One of the critical factors in causing substance use disorders, and also sustaining sobriety once you’ve completed a rehab course, is the environment you’re in. Often, those who find themselves struggling with this disease have been exposed to situations where drug and alcohol use is normalized. Whether this started as a child or in your later years, the effect can be just as detrimental.
Destructive environments may not even involve substance use; they may be psychologically damaging or contain too many triggers to return to after treatment. It’s essential that you recognize if this applies to you, because even the most motivated individuals can be derailed by the lack of a stable or substance-free living space. In these cases, sober residential living may be the best option for you.
What’s the Difference Between Sober Living and Halfway Houses?
These two types of aftercare have a lot in common, as they both provide a safe and clean space for people to transition from inpatient care who aren’t ready to return home. They offer a sense of community and vital support required for people working towards lifelong sobriety.
A halfway house is often state-operated and dorm-like, with many beds instead of individual rooms. This type of living arrangement can be very cheap due to the fact they have fewer amenities and less supervision or staff with fewer qualifications. The days won’t be as structured, and privacy may be an issue for some residents.
Sober Living Houses
An addiction treatment center often runs sober living. When you’ve just finished rehab, consistency can be hugely beneficial. Choosing an affiliated sober residency gives you the option of continued care that links into the course you’ve completed. Dry living spaces are similar to apartment living or a shared house with the added benefit of supervision and structured days that focus on reintegrating into the outside world.
The History of Halfway and Sober Living Houses
Halfway houses date back to the 1700s in England. They were opened to house young people who had committed crimes. In the United States, halfway houses were used to house individuals who had just finished a stint in prison. Those who stay in a halfway house have still usually been court-ordered to stay there.
Residential sober living dates back to around 1830 and began as organizations with religious associations. They were initially sober hotels where the residents stayed to recover from alcohol dependence. Since then, they have evolved to be more structured and focus on getting residents back to work and continue learning coping skills to enhance their chance of long-term recovery.
When Should You Move into a Sober Living House?
We reserve transitional housing for those who have just finished a stay in inpatient rehab. For many people who are coming to the end of their residential treatment, the thought of going straight back to their old life can be scary. You’re aware that you’ll once again face the risk of exposure to many of the reasons you began to use drugs or alcohol in the first place. Sober living provides transitional care and continues the process of helping you to change your lifestyle to one that is conducive to sobriety.
What Happens in Residential Sober Living Homes?

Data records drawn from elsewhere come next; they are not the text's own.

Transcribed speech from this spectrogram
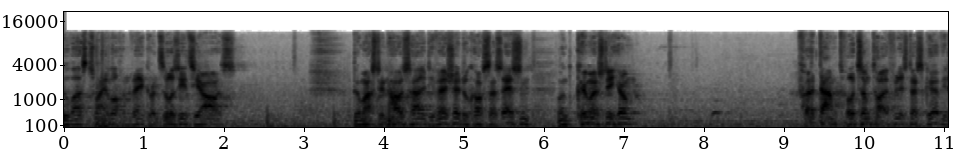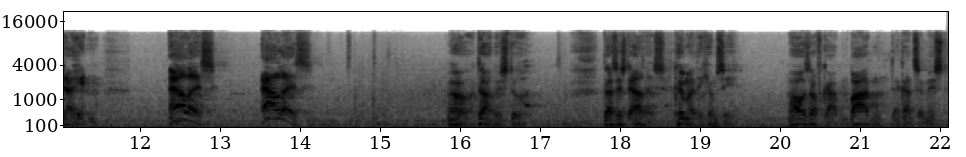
Du warst zwei Wochen weg und so sieht's hier aus. Du machst den Haushalt, die Wäsche, du kochst das Essen und kümmerst dich um... Verdammt, wo zum Teufel ist das Gehör wieder hin? Alice! Alice! Oh, da bist du. Das ist Alice. Kümmer dich um sie. Hausaufgaben, Baden, der ganze Mist.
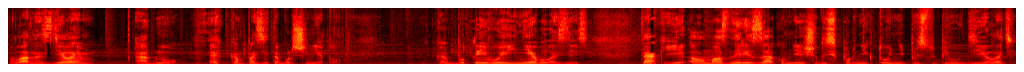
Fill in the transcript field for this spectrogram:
Ладно, сделаем одну. Композита больше нету. Как будто его и не было здесь. Так, и алмазный резак у меня еще до сих пор никто не приступил делать.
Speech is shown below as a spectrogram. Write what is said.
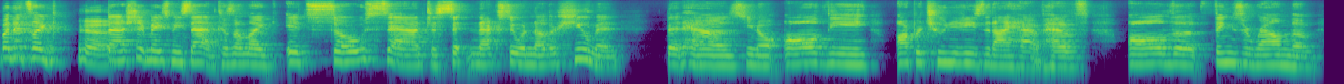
But it's like yeah. that shit makes me sad because I'm like, it's so sad to sit next to another human that has, you know, all the opportunities that I have, have all the things around them,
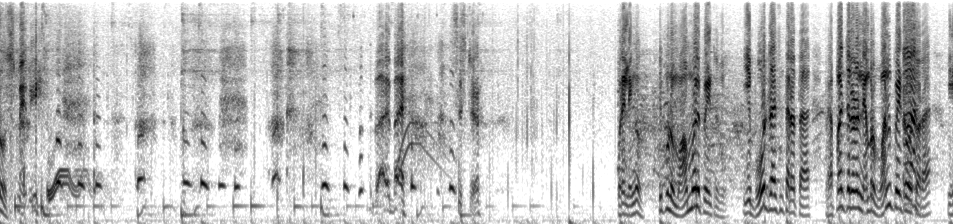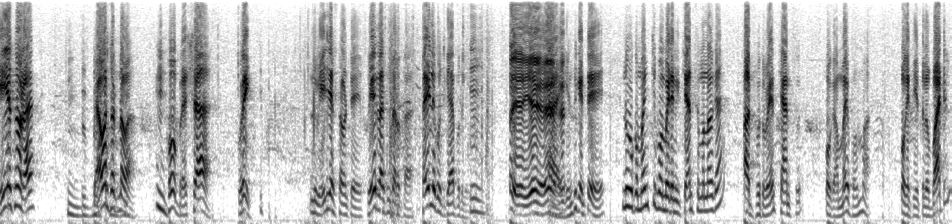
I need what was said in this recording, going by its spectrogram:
Rosemary bye bye sister. ఒరే లింగం ఇప్పుడు నువ్వు మామూలు పెయింటర్ ఈ బోర్డు రాసిన తర్వాత ప్రపంచంలో నెంబర్ వన్ పెయింటర్ అవుతావరా. ఏం చేస్తున్నావురా? బేవర్ చుట్టినావా ఓ బ్రషా ఒరే నువ్వేం చేస్తావంటే పేరు రాసిన తర్వాత సైడ్లో కొంచెం గ్యాప్ వదిలి ఎందుకంటే నువ్వు ఒక మంచి బొమ్మేయడానికి ఛాన్స్ ఇమ్మన్నావుగా అద్భుతమైన ఛాన్స్ ఒక అమ్మాయి బొమ్మ ఒక చేతిలో బాటిల్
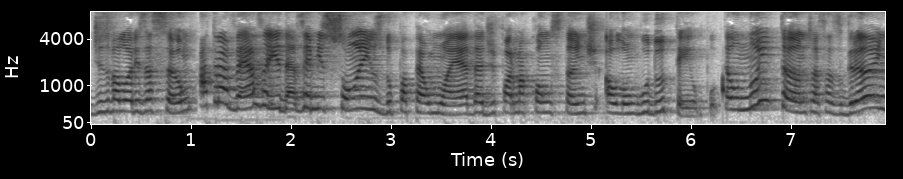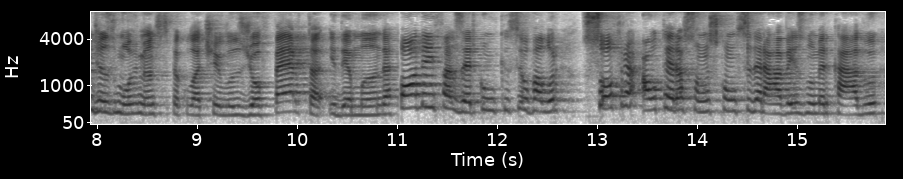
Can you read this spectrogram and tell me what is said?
desvalorização através aí das emissões do papel moeda de forma constante ao longo do tempo. Então, no entanto, essas grandes movimentos especulativos de oferta e demanda podem fazer com que o seu valor sofra alterações consideráveis no mercado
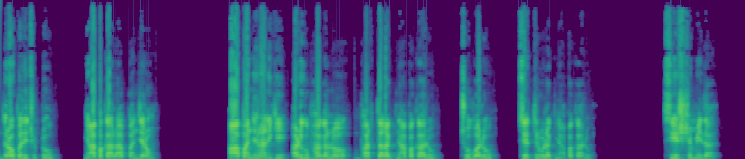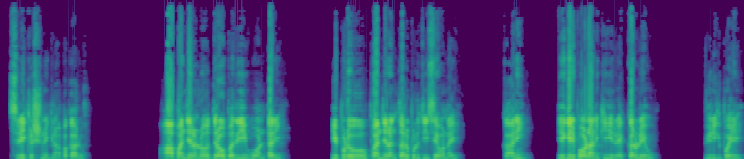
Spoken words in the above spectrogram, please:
ద్రౌపది చుట్టూ జ్ఞాపకాల పంజరం. ఆ పంజరానికి అడుగు భాగంలో భర్తల జ్ఞాపకాలు చువ్వలు శత్రువుల జ్ఞాపకాలు. శీర్షం మీద శ్రీకృష్ణుని జ్ఞాపకాలు. ఆ పంజరంలో ద్రౌపది ఒంటరి. ఇప్పుడు పంజరం తలుపులు తీసే ఉన్నాయి. కానీ ఎగిరిపోవడానికి రెక్కలు లేవు. విరిగిపోయాయి.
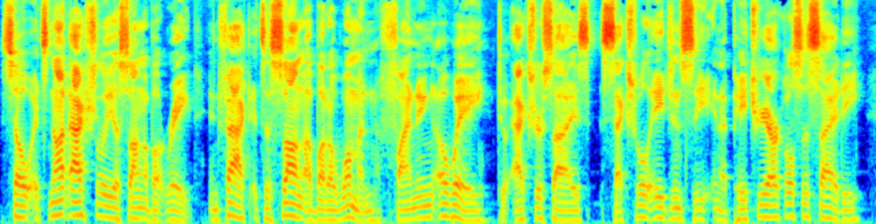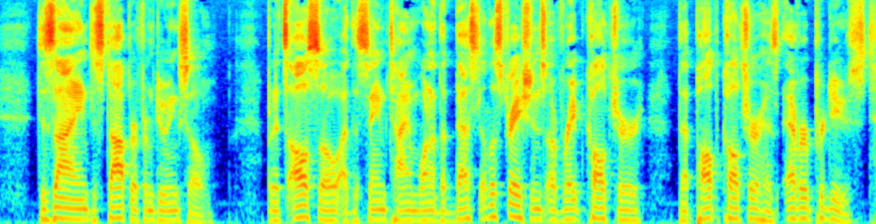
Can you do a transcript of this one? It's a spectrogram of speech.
So it's not actually a song about rape. In fact, it's a song about a woman finding a way to exercise sexual agency in a patriarchal society designed to stop her from doing so but it's also at the same time one of the best illustrations of rape culture that pulp culture has ever produced.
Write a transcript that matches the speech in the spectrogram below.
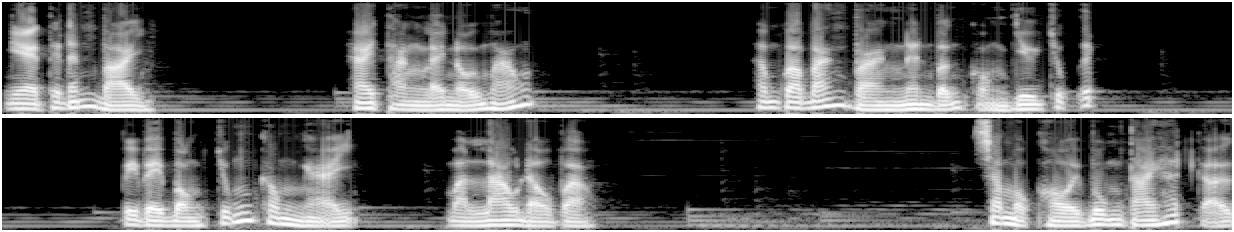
Nghe tới đánh bài, Hai thằng lại nổi máu. Hôm qua bán vàng nên vẫn còn dư chút ít. Vì vậy bọn chúng không ngại Mà lao đầu vào. Sau một hồi bung tay hết cỡ,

Sober living aims to help alleviate your fears and concerns about going from a monitored, routine-focused rehab center to ordinary daily life. Early recovery is arguably the most challenging time, and these residential options provide a safe, trigger-free living scenario.
You’ll have much more independence than in inpatient rehab and are allowed to come and go as you please. There are still rules, group meetings and curfews, but you’re able to go about your day-to-day life normally. Staff help to emphasize the importance of a support network, and your fellow residents help you to stay sober as you support them.

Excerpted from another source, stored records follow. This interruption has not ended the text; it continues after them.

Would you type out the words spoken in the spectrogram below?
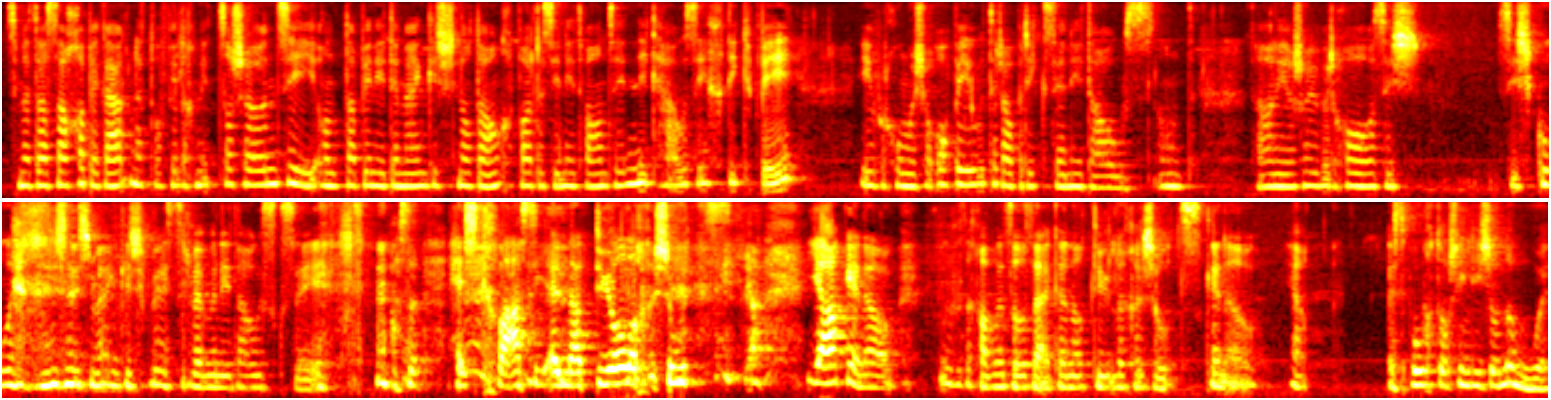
dass man da Sachen begegnet, die vielleicht nicht so schön sind. Und da bin ich dann manchmal noch dankbar, dass ich nicht wahnsinnig hellsichtig bin. Ich bekomme schon auch Bilder, aber ich sehe nicht alles. Und da habe ich ja schon bekommen, es ist, es ist gut, es ist manchmal besser, wenn man nicht alles sieht. also hast du quasi einen natürlichen Schutz? ja, ja, genau. Das kann man so sagen, natürlicher Schutz, genau. Ja. Es braucht wahrscheinlich schon noch Mut,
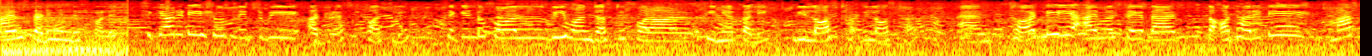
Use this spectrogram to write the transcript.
I am studying in this college. Security issues need to be addressed firstly. Second of all, we want justice for our senior colleague. We lost her, we lost her. And thirdly, I must say that the authority must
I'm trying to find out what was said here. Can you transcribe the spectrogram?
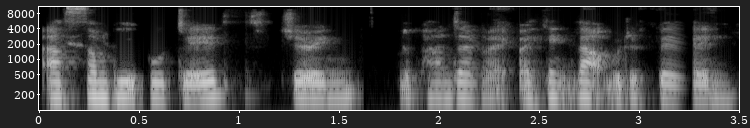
as some people did during the pandemic, I think that would have been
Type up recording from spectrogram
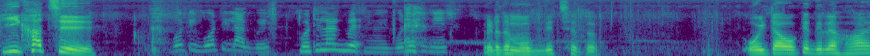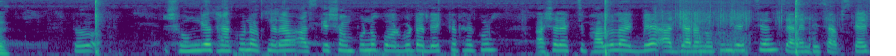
কি খাচ্ছে? বটি বটি লাগবে। বটি লাগবে? এসো। এটাতে মুখ দিচ্ছে তো। ওইটা ওকে দিলে হয়? তো সঙ্গে থাকুন আপনারা আজকে সম্পূর্ণ পর্বটা দেখতে থাকুন। আশা রাখছি ভালো লাগবে। আর যারা নতুন দেখছেন চ্যানেলটি সাবস্ক্রাইব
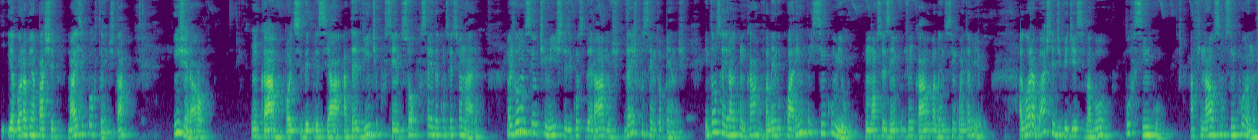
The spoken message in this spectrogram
E agora vem a parte mais importante, tá? Em geral, um carro pode se depreciar até 20% só por sair da concessionária. Mas vamos ser otimistas e considerarmos 10% apenas. Então sairá com um carro valendo 45 mil, no nosso exemplo de um carro valendo 50 mil. Agora basta dividir esse valor por 5, afinal são 5 anos.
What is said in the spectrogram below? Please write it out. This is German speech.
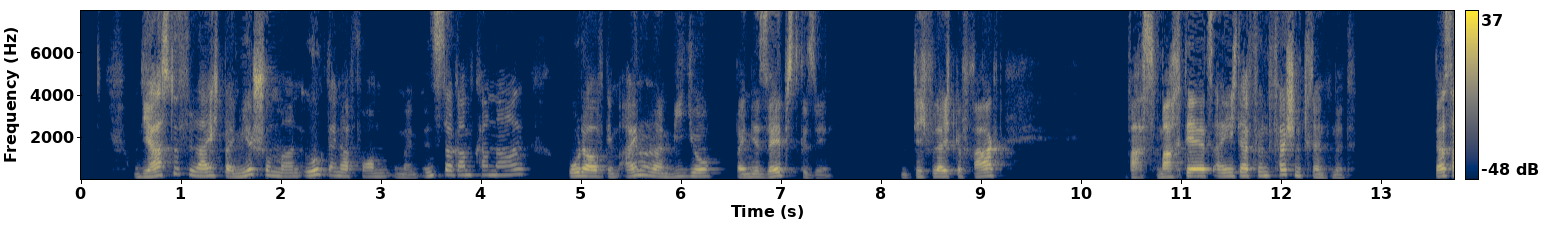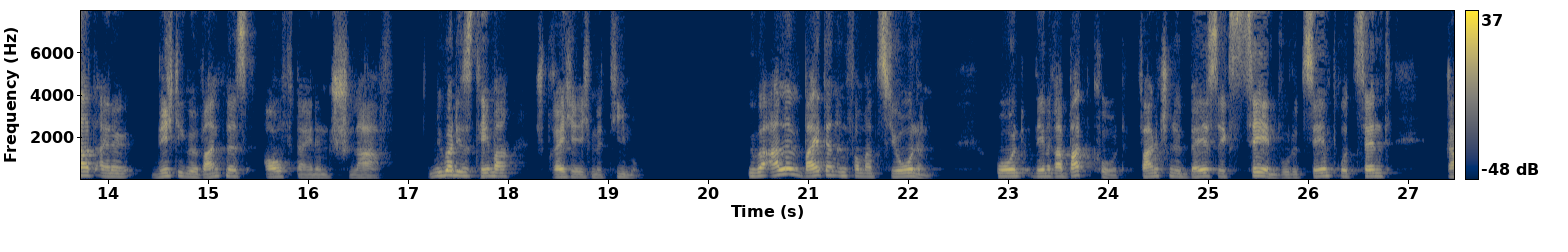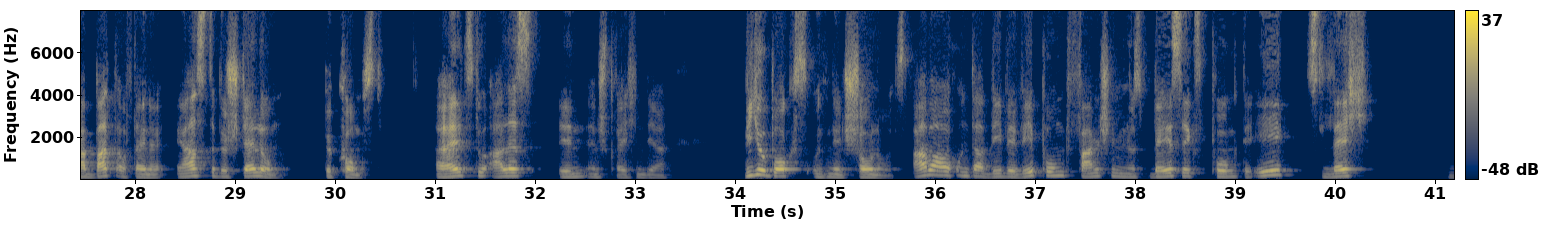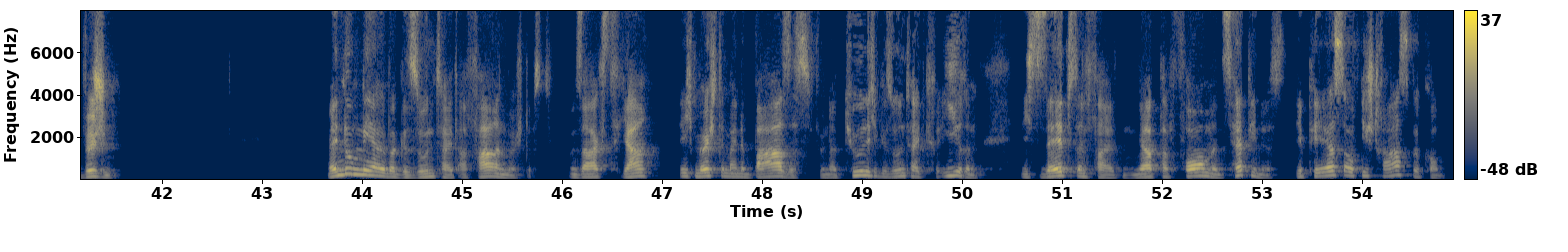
Und die hast du vielleicht bei mir schon mal in irgendeiner Form in meinem Instagram-Kanal oder auf dem ein oder anderen Video bei mir selbst gesehen. Und dich vielleicht gefragt, was macht der jetzt eigentlich da für einen Fashion-Trend mit? Das hat eine wichtige Bewandtnis auf deinen Schlaf. Und über dieses Thema spreche ich mit Timo. Über alle weiteren Informationen und den Rabattcode Functional Basics 10, wo du 10% Rabatt auf deine erste Bestellung bekommst, erhältst du alles in entsprechender Videobox und in den Show Notes, aber auch unter www.function-basics.de slash vision. Wenn du mehr über Gesundheit erfahren möchtest und sagst, ja, ich möchte meine Basis für natürliche Gesundheit kreieren, mich selbst entfalten, mehr Performance, Happiness, DPS auf die Straße bekommen,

The mixture of freedom and structure is the ideal way to prevent the shock and isolation that’s felt when you go from being supervised 24 hours a day and surrounded by like-minded individuals to your “old life.” Meetings and guidance are usually centered around:
- Adjusting to being sober in a less structured living space
- Finding employment
- Locating suitable housing
- Building bridges with friends and family members
What Is the Cost of Sober Living?
This type of arrangement is usually a similar price to mid-range apartment living. Rent usually covers utilities, and you have access to resources, support and professional care that have your best interests at heart.
How to Succeed in Transitional Housing
The most important contributing factors to success in transitional housing are sticking to the guidelines and maintaining a can-do attitude. Rules and routines are implemented to show you how important these aspects of life are for everyone. It’s not only people who are in recovery who need to have structure in their lives, but you’ll also notice that all healthy people have it in their daily existence.
Take advice from the support network you’re privileged to have in a sober living home, including housemates, counselors and meetings.
The Importance of Long-Term Treatment
Unfortunately, many people make the mistake of thinking that detox and rehab are a cure for substance use disorders. While it’s the perfect starting point, you need to continue learning to understand your triggers and strengthening your alternative coping mechanisms for years to come. If you’re worried the shock of going straight from inpatient rehab to your ordinary life is going to be too much, we advise you to inquire about the sober living arrangements available to you.